ANDREI: Everyone has different ideas about freedom. If half the people make the “mistake” of killing the other half, soon there will be no one left. Some people think they are free to kill others so freedom can’t let you just make mistakes. . . 

ANISGUL:  I don’t think you understood what Yuqi meant. He didn’t mean you are free to do bad things. But you have to be free to learn. You shouldn’t be afraid of making mistakes. You can learn from them and do better.

YUQI: Yes, that’s what I meant. I didn’t mean you are free to hurt others. I meant the freedom to learn even if you make mistakes while you are learning. You can’t just be told what to do. You have to learn yourself. Without being free to learn, people can’t know what freedom means. Freedom to learn will solve the problem of people knowing what is good or bad. Freedom has to include making mistakes or else you have to live being told what to do.

ANDREI: You’re free until you hurt someone. So you have to have some rules that people agree on; things everyone agrees people can and can’t do. 

SHAIQ: You don’t have to agree all the time but you can’t be allowed to make some mistakes; you can’t hurt each other. That’s not freedom.

         So what makes freedom work?

ANDREI: Good laws, good parents, education. Most of all, taking care of each other. You have to want to take care of others or freedom doesn’t work.  

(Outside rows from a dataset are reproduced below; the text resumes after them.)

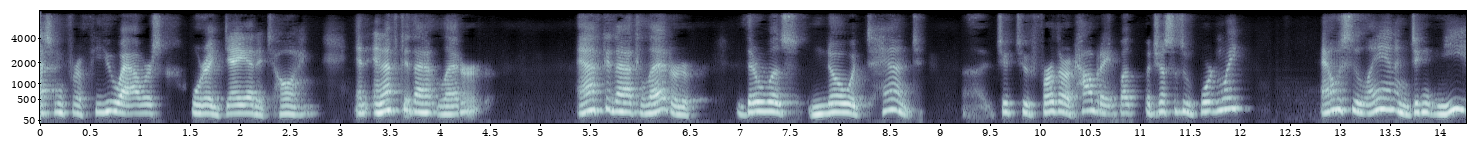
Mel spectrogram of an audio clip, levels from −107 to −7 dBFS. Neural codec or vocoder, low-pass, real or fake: codec, 24 kHz, 0.9 kbps, WavTokenizer, large speech release; 7.2 kHz; fake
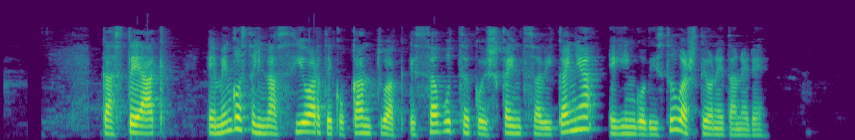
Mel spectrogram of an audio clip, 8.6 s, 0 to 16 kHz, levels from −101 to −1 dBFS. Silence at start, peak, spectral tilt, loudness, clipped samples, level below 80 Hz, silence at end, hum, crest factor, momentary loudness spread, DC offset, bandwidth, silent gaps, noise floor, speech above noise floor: 1.05 s; 0 dBFS; -6 dB/octave; -16 LUFS; under 0.1%; -66 dBFS; 0.95 s; none; 18 dB; 11 LU; under 0.1%; 8 kHz; none; -74 dBFS; 58 dB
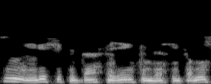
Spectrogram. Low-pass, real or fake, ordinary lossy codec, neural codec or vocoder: 3.6 kHz; fake; none; codec, 16 kHz in and 24 kHz out, 1 kbps, XY-Tokenizer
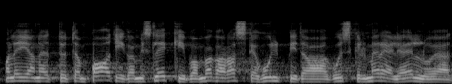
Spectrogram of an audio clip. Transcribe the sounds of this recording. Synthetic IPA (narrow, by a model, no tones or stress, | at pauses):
mɑle̞jːɑne̞t̪ːˑyt̪lempɑːd̪̥iɡ̥ɑmisle̞kːˑib̥o̞nvæɡ̥ɑɾɑskeɦulʲpːid̪̥ɑkuskilme̞ɾe̞ljɑe̞lːujæːd̪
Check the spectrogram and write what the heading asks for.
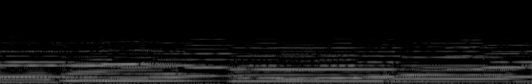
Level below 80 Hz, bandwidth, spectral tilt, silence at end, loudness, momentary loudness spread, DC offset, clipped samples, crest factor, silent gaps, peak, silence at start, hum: -68 dBFS; 11 kHz; -8 dB/octave; 0 s; -43 LUFS; 4 LU; under 0.1%; under 0.1%; 12 dB; none; -30 dBFS; 0 s; none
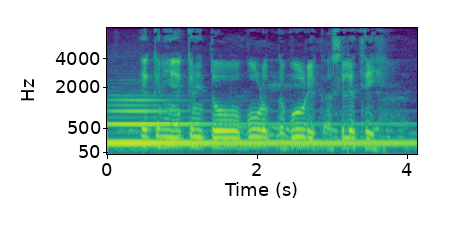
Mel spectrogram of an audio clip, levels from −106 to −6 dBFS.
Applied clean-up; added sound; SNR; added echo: none; Wind instrument, woodwind instrument; -3 dB; none.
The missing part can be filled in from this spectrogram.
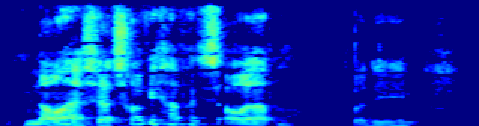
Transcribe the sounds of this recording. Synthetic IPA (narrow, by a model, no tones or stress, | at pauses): nɒælsəjäɪt͡sʰʁo̝ɐ̰ʋihɑ̈fɑ̈ɡ̥̚d̥isɡ̥ɒð̩ˠɒb̥fɒ̽d̥ḭː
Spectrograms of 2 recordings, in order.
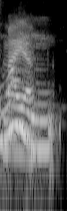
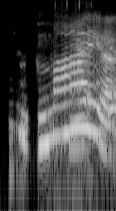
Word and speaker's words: Maja: if i mispronounce this maja people hello my name is maya maya okay cool meeting you you're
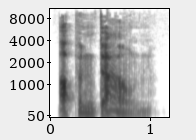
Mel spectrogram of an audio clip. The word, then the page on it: up and down: British English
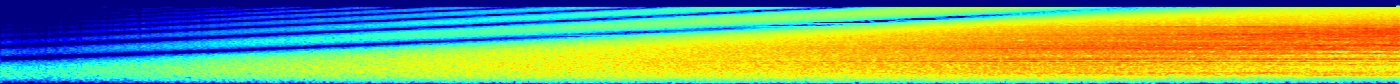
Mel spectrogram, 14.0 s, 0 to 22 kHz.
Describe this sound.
Riser Cymbal 01
Riser made with Massive in Reaper. Eight bars long.
edm, riser, trance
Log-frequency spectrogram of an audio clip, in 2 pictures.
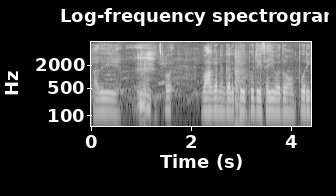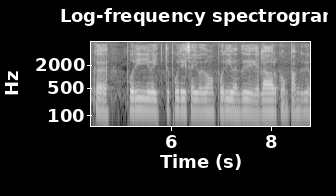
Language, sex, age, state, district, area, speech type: Tamil, male, 45-60, Tamil Nadu, Krishnagiri, rural, spontaneous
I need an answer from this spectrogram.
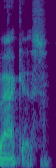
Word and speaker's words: Ikard: Young, and then Gabe Ikard. Which is spelled like it almost looks like jackass. It's not Yes, it is. It's Ikard, which is a weird weird way to pronounce it.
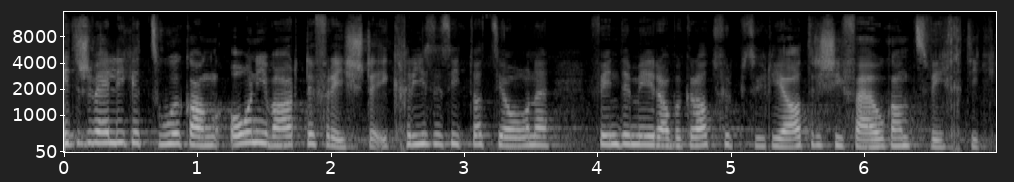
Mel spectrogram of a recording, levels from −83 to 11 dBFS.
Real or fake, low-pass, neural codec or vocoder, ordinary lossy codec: fake; 14.4 kHz; vocoder, 48 kHz, 128 mel bands, Vocos; none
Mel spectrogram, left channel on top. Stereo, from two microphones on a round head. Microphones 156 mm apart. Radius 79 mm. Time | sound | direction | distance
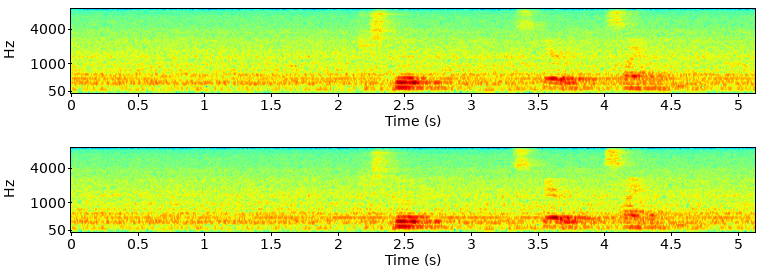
2.1 | a man speaking | 25° left (ahead or behind) | 0.9 m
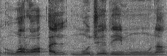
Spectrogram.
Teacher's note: را کے نیچے زیر ہے، را کو باریک کر کے پڑھا جائے گا۔ مجرمون میں نون پر زبر ہے، اسے النار کے نون کے ساتھ ملائیں گے، درمیان میں سے الف یعنی حمزہ کو حذف کیا جائے گا۔ · وَرَأَى، اچھا جب اسے ہم انفرادی طور پر پڑھیں گے تو رعا حمزہ کو کھینچ کر پڑھیں گے تھوڑا سا، لیکن ملا کر پڑھیں گے تو حمزہ پر زبر ہوگا، اور المجرمون کے لام ساکن کے ساتھ ملائیں گے، درمیان میں سے الف یعنی حمزہ کو حذف کیا جائے گا۔ ہم اسے پڑھیں گے وَرَأَى الْمُجْرِمُونَ، را کے نیچے زیر ہے، را کو باریک کر کے پڑھا جائے گا۔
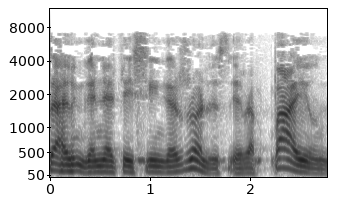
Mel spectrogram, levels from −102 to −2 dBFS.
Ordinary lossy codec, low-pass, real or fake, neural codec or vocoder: MP3, 32 kbps; 7.2 kHz; fake; codec, 16 kHz, 8 kbps, FunCodec, trained on Chinese and English, 25 frames a second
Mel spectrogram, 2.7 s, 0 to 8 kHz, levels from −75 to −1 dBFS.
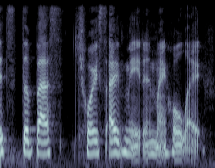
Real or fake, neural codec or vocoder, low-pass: real; none; 7.2 kHz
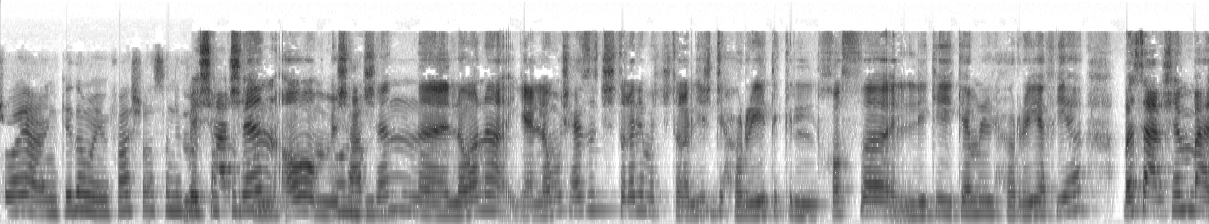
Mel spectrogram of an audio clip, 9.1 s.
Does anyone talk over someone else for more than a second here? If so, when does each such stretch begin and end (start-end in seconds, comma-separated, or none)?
1.4-2.9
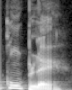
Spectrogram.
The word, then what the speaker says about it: complet: and then complet, okay, here a T at the end will open it, the sound of the E, so E, okay, ple, complet, complet, and then OM is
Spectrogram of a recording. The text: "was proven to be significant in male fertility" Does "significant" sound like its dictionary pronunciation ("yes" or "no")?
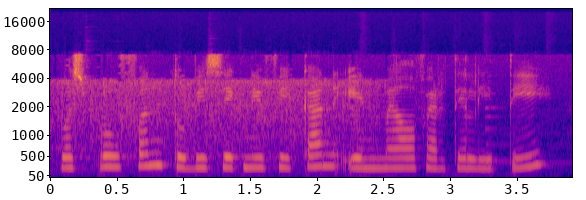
no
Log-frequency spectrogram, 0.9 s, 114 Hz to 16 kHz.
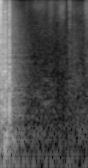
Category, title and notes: Sound effects > Other mechanisms, engines, machines
metal shop foley -191
foley, knock, crackle, metal, percussion, thud, boom, perc, sound, bang, strike, tink, bop, shop, rustle, bam, fx, pop, little, wood, sfx, oneshot, tools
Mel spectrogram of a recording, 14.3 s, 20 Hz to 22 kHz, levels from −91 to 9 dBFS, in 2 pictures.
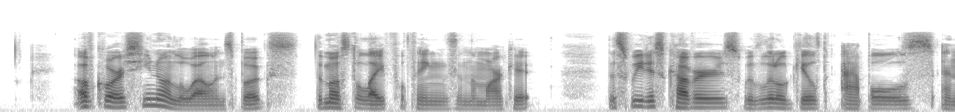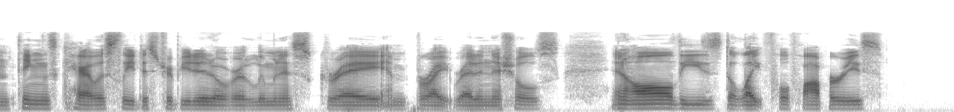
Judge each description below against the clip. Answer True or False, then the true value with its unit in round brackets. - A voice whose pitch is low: True (105 Hz)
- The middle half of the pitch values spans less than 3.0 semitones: True (2.5 semitones)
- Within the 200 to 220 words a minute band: False (150 wpm)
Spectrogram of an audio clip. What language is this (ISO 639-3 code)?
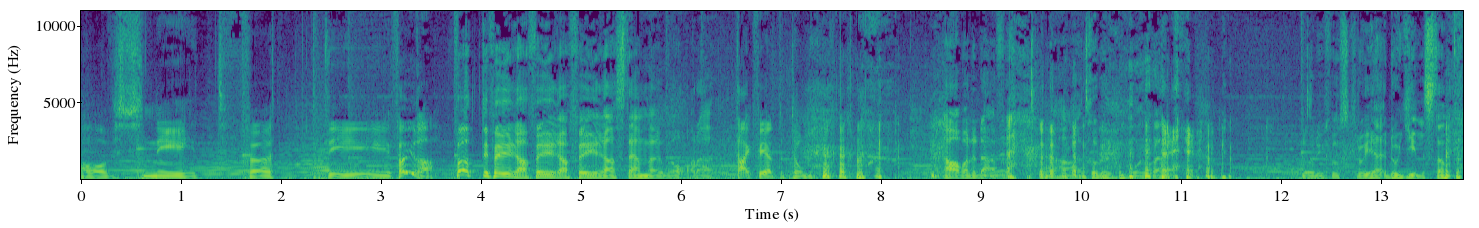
swe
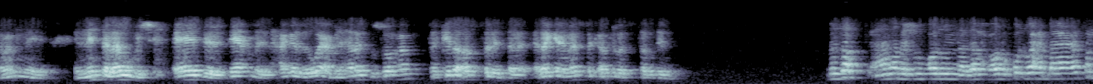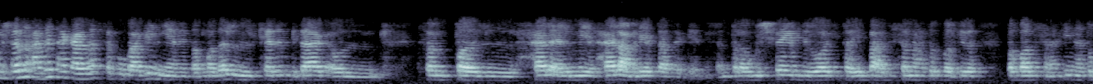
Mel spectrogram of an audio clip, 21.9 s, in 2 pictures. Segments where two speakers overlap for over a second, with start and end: none

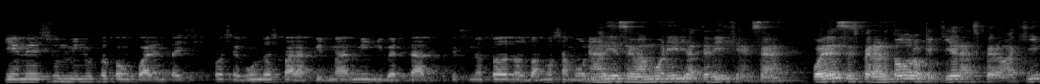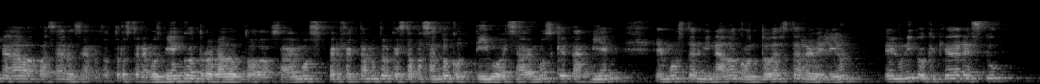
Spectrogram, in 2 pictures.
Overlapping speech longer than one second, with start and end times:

ANISGUL: Freedom must make some place a better place to live in. It should make the best conditions for living. It should make peace. When there’s war everywhere there’s no freedom. There’s only sadness and no life, and no one is happy. Freedom has to have peace to be freedom. That’s the most important thing for me—that freedom brings peace.

YUQI: Freedom means to learn about ideas that aren’t like your ideas. You need to be free to see where you agree and disagree with others. If you have to agree all the time that is not freedom.

SHAIQ: I agree!  But freedom works only if there is respect for other cultures and other religions.  Without respect, freedom will never come.

 ©InterestEng. July 2013  §  The stories in the magazine portion of the site are written by English language learners. Stories are corrected by a native English speaker.  § Photos are staff or used with permission.  §  To contact us:  go.gently.on@gmail.com